- **EXERCISE DESCRIPTION**: In the records below, the relevant part opens with the line containing "Interpret the following spectrogram." and closes with the line containing "Mel spectrogram of a recording, 19.0"; print that part exactly and only, without its pictures.

- **Saved data entries**:
============================================================

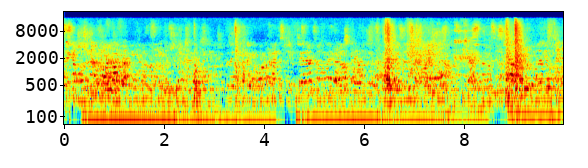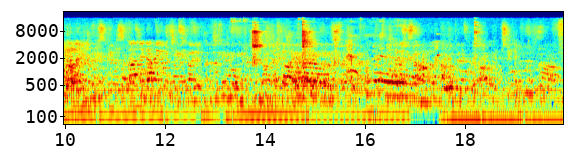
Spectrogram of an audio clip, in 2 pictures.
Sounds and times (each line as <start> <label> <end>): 0.0 people talking 19.9
0.1 Jazz music in the background 19.9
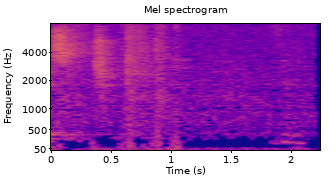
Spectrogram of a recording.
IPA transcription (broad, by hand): ʤ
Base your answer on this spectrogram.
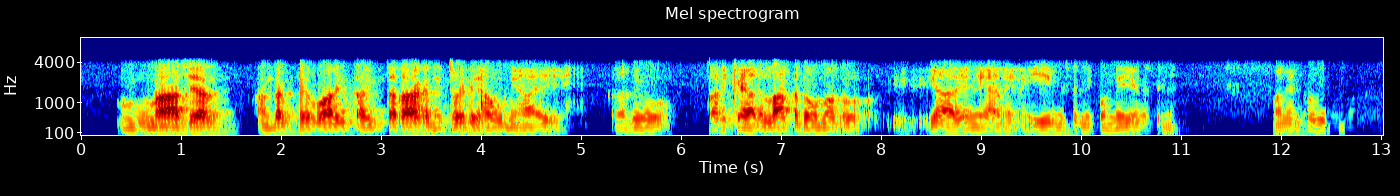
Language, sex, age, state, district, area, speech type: Manipuri, male, 60+, Manipur, Churachandpur, urban, conversation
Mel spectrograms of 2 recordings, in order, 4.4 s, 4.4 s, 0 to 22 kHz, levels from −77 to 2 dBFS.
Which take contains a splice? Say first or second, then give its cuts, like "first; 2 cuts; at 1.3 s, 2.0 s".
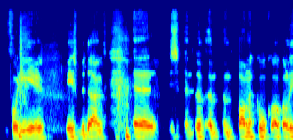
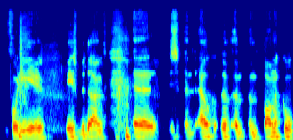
first; 1 cut; at 2.9 s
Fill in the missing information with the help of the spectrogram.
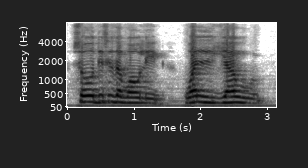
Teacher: When there is a zaba before wao sakina, wao become lean. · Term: wao lean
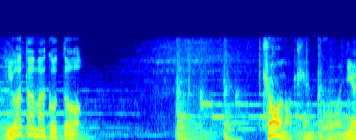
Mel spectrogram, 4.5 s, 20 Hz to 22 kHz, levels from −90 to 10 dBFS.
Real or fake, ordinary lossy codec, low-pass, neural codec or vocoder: fake; none; 7.2 kHz; codec, 16 kHz, 8 kbps, FunCodec, trained on Chinese and English, 25 frames a second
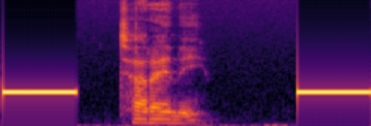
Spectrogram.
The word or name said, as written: tarreni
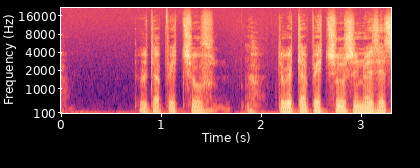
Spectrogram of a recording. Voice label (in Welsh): "betws", Welsh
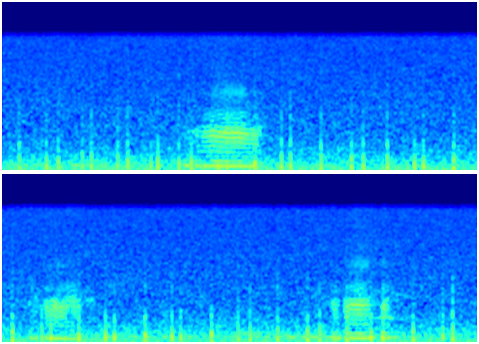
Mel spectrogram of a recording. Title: ocsar our dog snoring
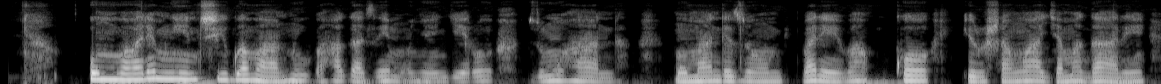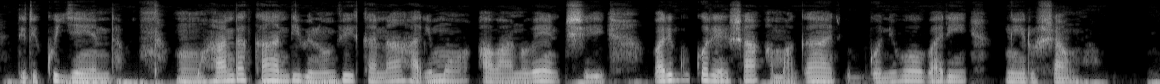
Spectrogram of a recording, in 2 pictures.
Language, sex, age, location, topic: Kinyarwanda, female, 18-24, Musanze, government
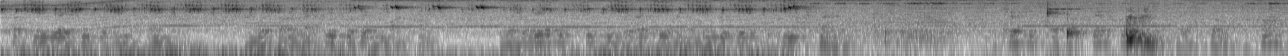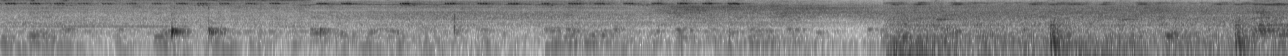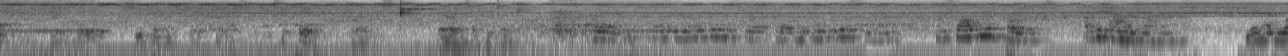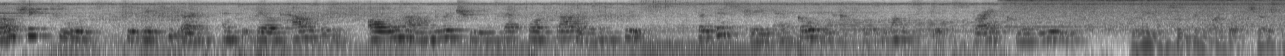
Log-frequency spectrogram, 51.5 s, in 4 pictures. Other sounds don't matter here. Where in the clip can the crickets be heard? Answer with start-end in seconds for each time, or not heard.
0.0-51.4.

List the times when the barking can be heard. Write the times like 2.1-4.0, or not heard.
not heard.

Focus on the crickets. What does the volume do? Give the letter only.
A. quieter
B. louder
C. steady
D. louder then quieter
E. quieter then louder
A.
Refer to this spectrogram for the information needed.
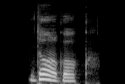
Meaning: nominative plural of dolog
- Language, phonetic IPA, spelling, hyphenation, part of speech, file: Hungarian, [ˈdolɡok], dolgok, dol‧gok, noun, Hu-dolgok.ogg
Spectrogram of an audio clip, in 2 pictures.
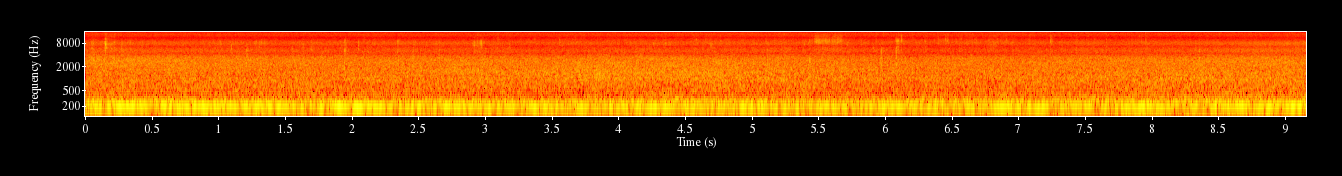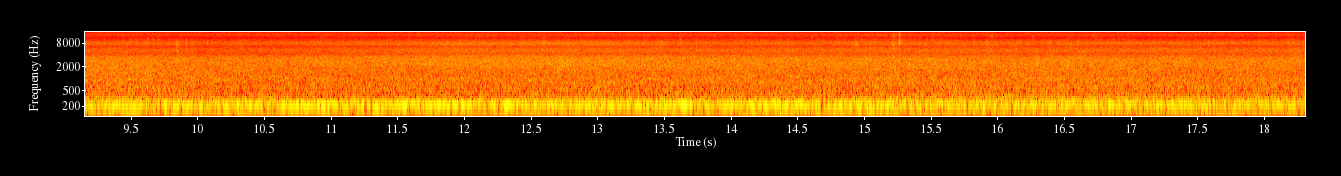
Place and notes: Utena, Lithuania, wind in cell tower
strong wind playing in cell tower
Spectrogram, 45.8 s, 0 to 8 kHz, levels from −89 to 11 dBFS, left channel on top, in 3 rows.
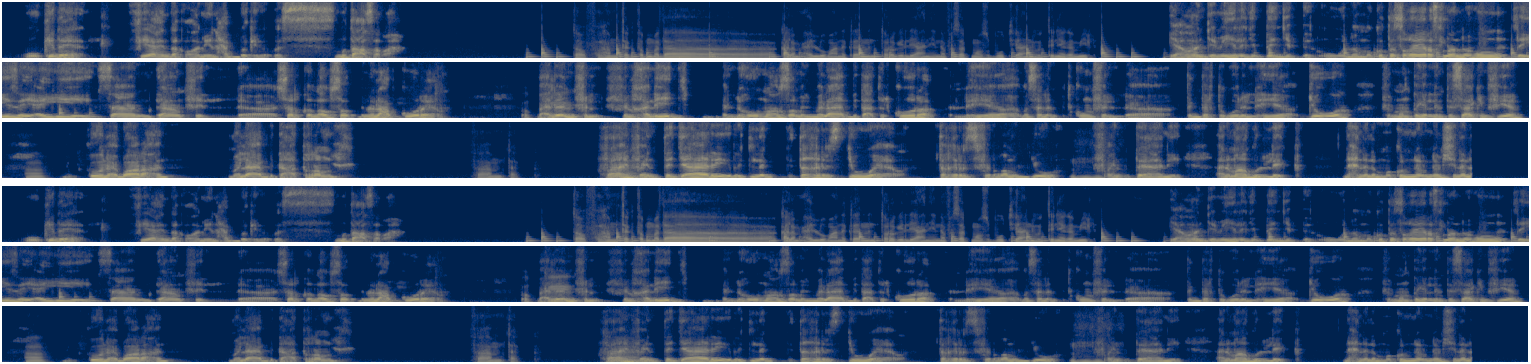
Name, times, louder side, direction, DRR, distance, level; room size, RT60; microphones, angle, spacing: voice 1, 0.2-0.8 1.3-4.0 11.7-19.7 20.6-28.8 29.1-30.5 31.2-32.3 32.8-34.1 36.5-39.6 39.9-41.1 41.5-43.4 44.0-45.2, left 4 dB, 80° left, 0.8 m, -27 dB
sound 1, 5.2-5.7 6.2-7.2 7.7-8.1 8.6-9.6 10.1-10.5 11.0-12.1 12.5-12.9 13.4-14.5 14.9-15.4 15.9-16.3, left 2 dB, 60° left, 4.6 m, -39 dB
voice 2, 5.7-10.9 19.1-19.3 20.5-21.0 30.8-31.0 35.3-35.7 36.6-37.0 41.2-41.9, right 1 dB, 25° right, 6.0 m, -37 dB
head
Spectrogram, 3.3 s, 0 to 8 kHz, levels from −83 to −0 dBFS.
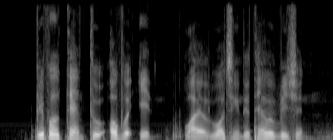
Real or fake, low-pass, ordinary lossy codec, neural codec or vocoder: real; none; none; none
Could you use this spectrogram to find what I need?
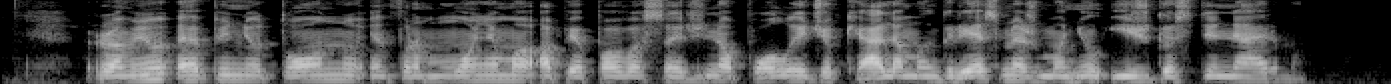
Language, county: Lithuanian, Klaipėda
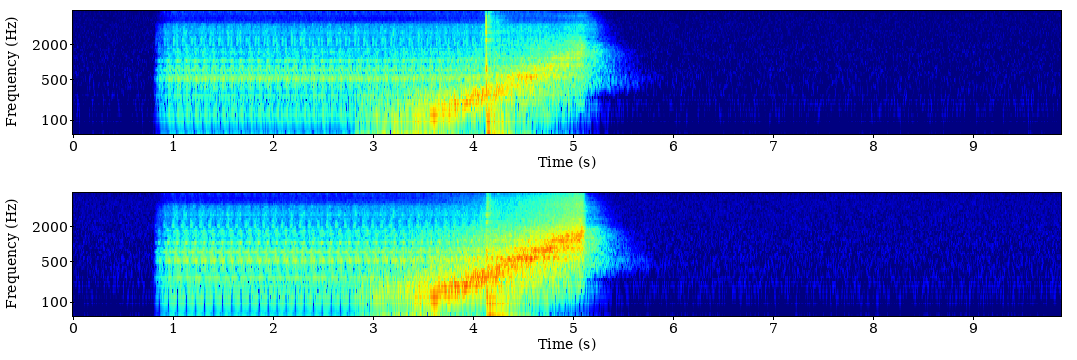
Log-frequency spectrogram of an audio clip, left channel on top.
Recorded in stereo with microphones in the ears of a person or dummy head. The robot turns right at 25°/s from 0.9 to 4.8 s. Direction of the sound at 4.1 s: 60° left (ahead or behind).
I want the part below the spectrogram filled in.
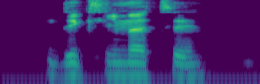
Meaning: "to accustom to a foreign climate"
- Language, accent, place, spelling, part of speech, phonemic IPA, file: French, France, Lyon, déclimater, verb, /de.kli.ma.te/, LL-Q150 (fra)-déclimater.wav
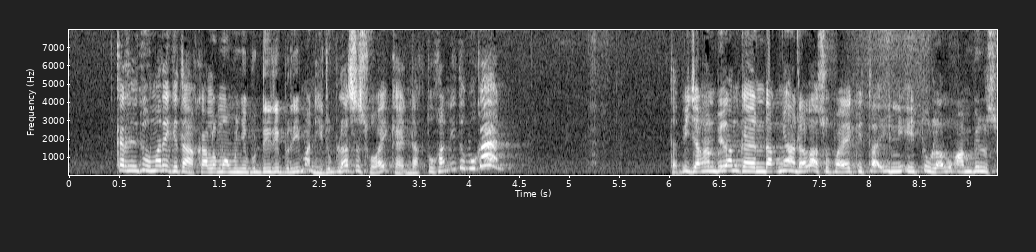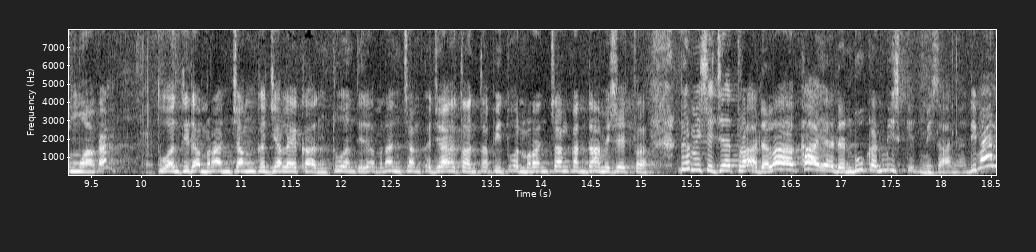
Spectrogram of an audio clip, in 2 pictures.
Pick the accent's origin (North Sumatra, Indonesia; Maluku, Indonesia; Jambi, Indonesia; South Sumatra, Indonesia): North Sumatra, Indonesia; Pematangsiantar; Saya orang Siantar. Dari daerah saya banyak sekali senior-senior saya yang jadi jagoan-jagoan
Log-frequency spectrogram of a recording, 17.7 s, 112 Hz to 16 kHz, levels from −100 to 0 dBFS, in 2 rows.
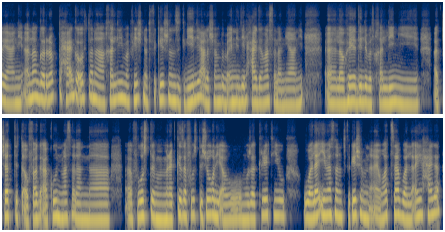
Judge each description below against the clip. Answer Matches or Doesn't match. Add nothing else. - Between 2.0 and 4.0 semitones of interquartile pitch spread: Matches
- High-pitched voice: Matches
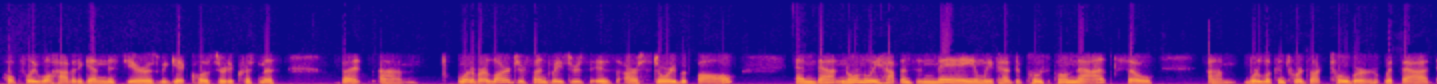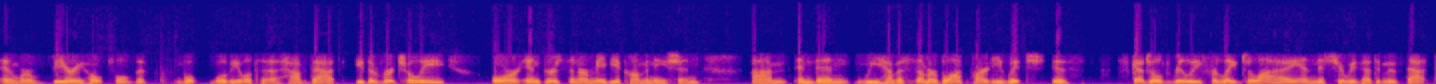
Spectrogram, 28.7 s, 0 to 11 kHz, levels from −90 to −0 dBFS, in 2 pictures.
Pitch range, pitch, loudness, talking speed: 170-205 Hz, 185 Hz, -23 LUFS, 185 wpm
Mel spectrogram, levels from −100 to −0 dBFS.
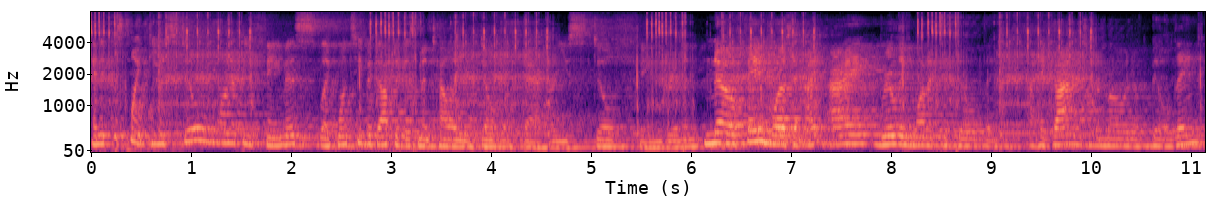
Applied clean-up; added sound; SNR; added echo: none; Telephone; 13 dB; reverberation time 2.3 s.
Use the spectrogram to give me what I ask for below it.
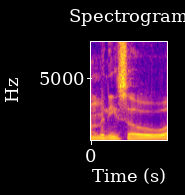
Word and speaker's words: Miniso: is a fifty dollar mini so uh mini so is how you say miniso minizo uh gift certificate yeah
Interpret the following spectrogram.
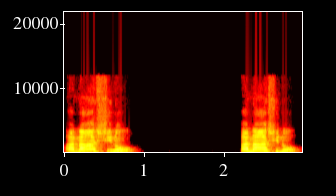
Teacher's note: है? अंतवता इमेहा नित्यसक्ता शरीरण अगला पद है अनानो अनाशिनो देखिए अना श पर छोटी इ की मात्रा है तो अनाशीनो नहीं पढ़ना है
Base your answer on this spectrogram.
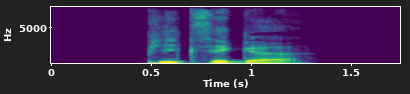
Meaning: inflection of pieksig: 1. strong/mixed nominative/accusative feminine singular 2. strong nominative/accusative plural 3. weak nominative all-gender singular 4. weak accusative feminine/neuter singular
- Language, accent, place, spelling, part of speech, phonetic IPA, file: German, Germany, Berlin, pieksige, adjective, [ˈpiːksɪɡə], De-pieksige.ogg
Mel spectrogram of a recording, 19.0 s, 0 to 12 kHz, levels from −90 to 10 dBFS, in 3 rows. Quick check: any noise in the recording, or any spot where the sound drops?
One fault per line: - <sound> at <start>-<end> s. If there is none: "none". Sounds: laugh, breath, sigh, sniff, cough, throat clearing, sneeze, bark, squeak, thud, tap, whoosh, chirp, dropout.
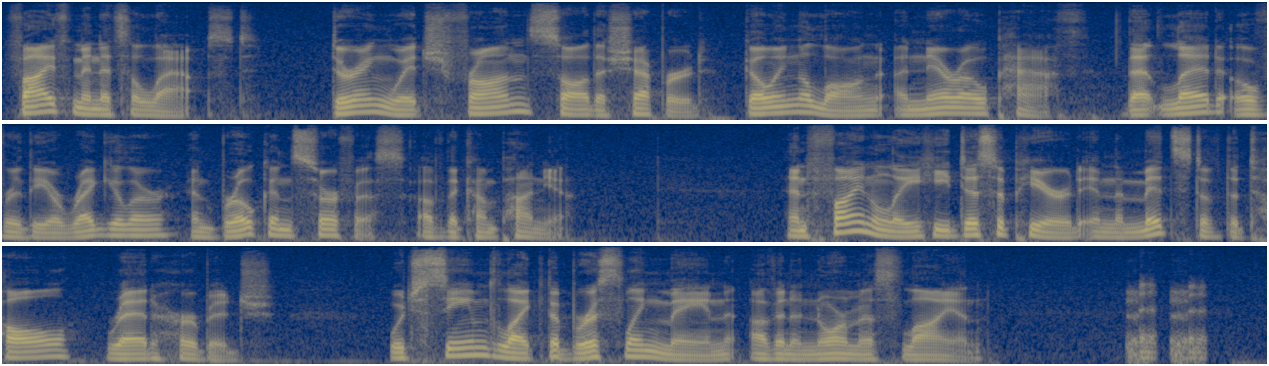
- laugh at 18.3-18.7 s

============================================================

- **EXERCISE SOLUTION**:
Interpret the following spectrogram.
Teacher's note: है? अंतवता इमेहा नित्यसक्ता शरीरण अगला पद है अनानो अनाशिनो देखिए अना श पर छोटी इ की मात्रा है तो अनाशीनो नहीं पढ़ना है
Base your answer on this spectrogram.
Meaning: inflection of pieksig: 1. strong/mixed nominative/accusative feminine singular 2. strong nominative/accusative plural 3. weak nominative all-gender singular 4. weak accusative feminine/neuter singular
- Language, accent, place, spelling, part of speech, phonetic IPA, file: German, Germany, Berlin, pieksige, adjective, [ˈpiːksɪɡə], De-pieksige.ogg
Mel spectrogram of a recording, 19.0 s, 0 to 12 kHz, levels from −90 to 10 dBFS, in 3 rows. Quick check: any noise in the recording, or any spot where the sound drops?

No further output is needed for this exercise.